Different populations and sources of human mesenchymal stem cells (MSC): A comparison of adult and neonatal tissue-derived MSC
The mesenchymal stroma harbors an important population of cells that possess stem cell-like characteristics
including self renewal and differentiation capacities and can be derived from a variety of different sources. These
multipotent mesenchymal stem cells (MSC) can be found in nearly all tissues and are mostly located in perivascular
niches. MSC have migratory abilities and can secrete protective factors and act as a primary matrix for tissue
regeneration during inflammation, tissue injuries and certain cancers.
These functions underlie the important physiological roles of MSC and underscore a significant potential for the
clinical use of distinct populations from the various tissues. MSC derived from different adult (adipose tissue,
peripheral blood, bone marrow) and neonatal tissues (particular parts of the placenta and umbilical cord) are
therefore compared in this mini-review with respect to their cell biological properties, surface marker expression
and proliferative capacities. In addition, several MSC functions including in vitro and in vivo differentiation capacities
within a variety of lineages and immune-modulatory properties are highlighted. Differences in the extracellular
milieu such as the presence of interacting neighbouring cell populations, exposure to proteases or a hypoxic
microenvironment contribute to functional developments within MSC populations originating from different

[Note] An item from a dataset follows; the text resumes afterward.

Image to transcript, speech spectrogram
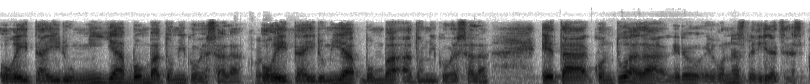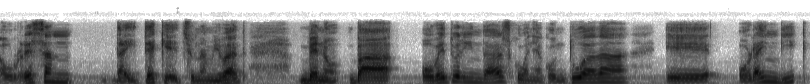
hogeita iru mila bomba atomiko bezala. Hogeita iru mila bomba atomiko bezala. Eta kontua da, gero egonaz begiratzen ez, aurrezan daiteke tsunami bat. Beno, ba, hobetu egin da asko, baina kontua da, e, oraindik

tissues, and intracellular conditions such as the expression levels of certain micro RNAs can additionally balance
MSC function and fate.